Sophia A. da Silva-Oolup (corresponding author) is an assistant professor of undergraduate education at the Canadian Memorial Chiropractic College (6100 Leslie Street, Toronto, ON M2H 3J1, Canada; sdasilvaoolup@cmcc.ca). Dominic Giuliano is a director of undergraduate education at the Canadian Memorial Chiropractic College (6100 Leslie Street, Toronto, ON M2H 3J1, Canada; dgiuliano@cmcc.ca). Brynne Stainsby is an assistant professor of undergraduate education at the Canadian Memorial Chiropractic College (6100 Leslie Street, Toronto, ON M2H 3J1, Canada; bstainsby@cmcc.ca). Joshua Thomas is a student at the Canadian Memorial Chiropractic College (6100 Leslie Street, Toronto, ON M2H 3J1, Canada; jthomas@cmcc.ca). David Starmer is a director of undergraduate education at the Canadian Memorial Chiropractic College (6100 Leslie Street, Toronto, ON M2H 3J1, Canada; dstarmer@cmcc.ca).
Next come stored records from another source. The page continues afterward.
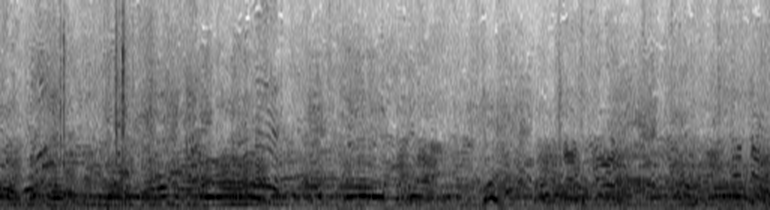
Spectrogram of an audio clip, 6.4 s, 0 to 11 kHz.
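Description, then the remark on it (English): A large protest crowd in the streets of Sydney fills the air with dense, overlapping voices and shouts, a steady loud roar of many people talking at once with no single voice standing out. “Fast forward, 15 months later, 16 months later, and this is, these are the streets of Sydney now.”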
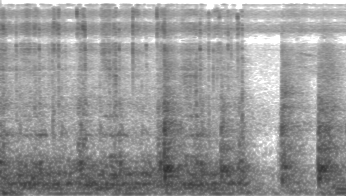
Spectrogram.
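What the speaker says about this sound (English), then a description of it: "So now I can sew this in place." A sewing machine runs a straight stitch across swimsuit fabric, a steady close whir with a brief pause near the end before it picks up again, and no one speaks.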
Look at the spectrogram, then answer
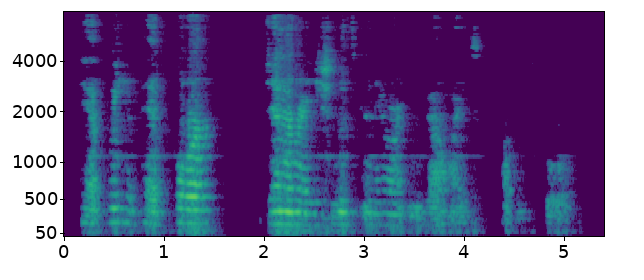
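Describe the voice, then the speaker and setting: A woman is speaking. Her pace is fairly slow. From US Midwest, Michigan small town. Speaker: local elder interviewee. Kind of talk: casual group reminiscence.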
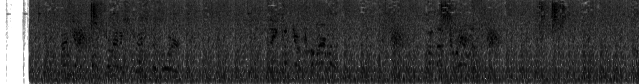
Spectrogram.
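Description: Small explosions pop and bang.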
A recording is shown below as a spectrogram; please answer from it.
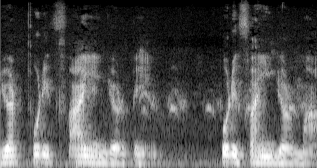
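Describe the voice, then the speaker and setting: A man at medium pitch with a Mexican accent, somewhat breathy, at a moderate pace with fairly even intonation. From Mexico. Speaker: Zen teacher. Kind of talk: dharma talk.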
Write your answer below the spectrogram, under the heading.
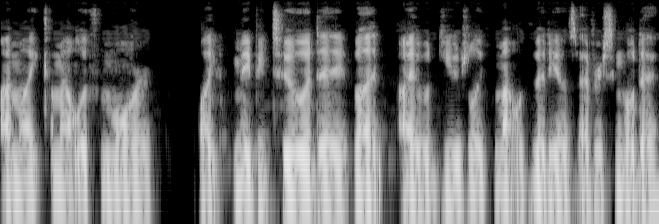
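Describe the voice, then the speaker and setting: A quiet man's voice, very deep and low in pitch, with monotone, flat intonation at a moderate pace. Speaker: gaming YouTuber. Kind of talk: let's play commentary. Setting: at home at night.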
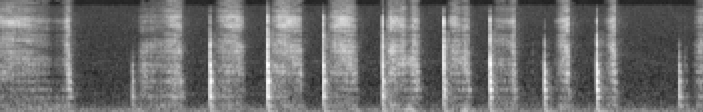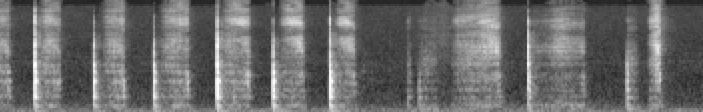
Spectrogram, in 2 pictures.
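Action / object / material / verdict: scrape / chalk stick on a slate chalkboard / chalk / none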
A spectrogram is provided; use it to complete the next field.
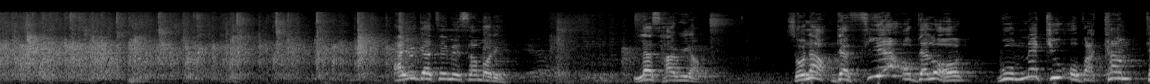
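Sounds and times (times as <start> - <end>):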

Concept development: SDO, DS. Design: SDO, DS, DG. Supervision: SDO, DS, JT. Data collection/processing: SDO, DS, DG, JT. Analysis/interpretation: SDO, BS, JT. Literature search: SDO, JT. Writing: SDO, BS, JT. Critical review: SDO, DS, DG, JT, BS.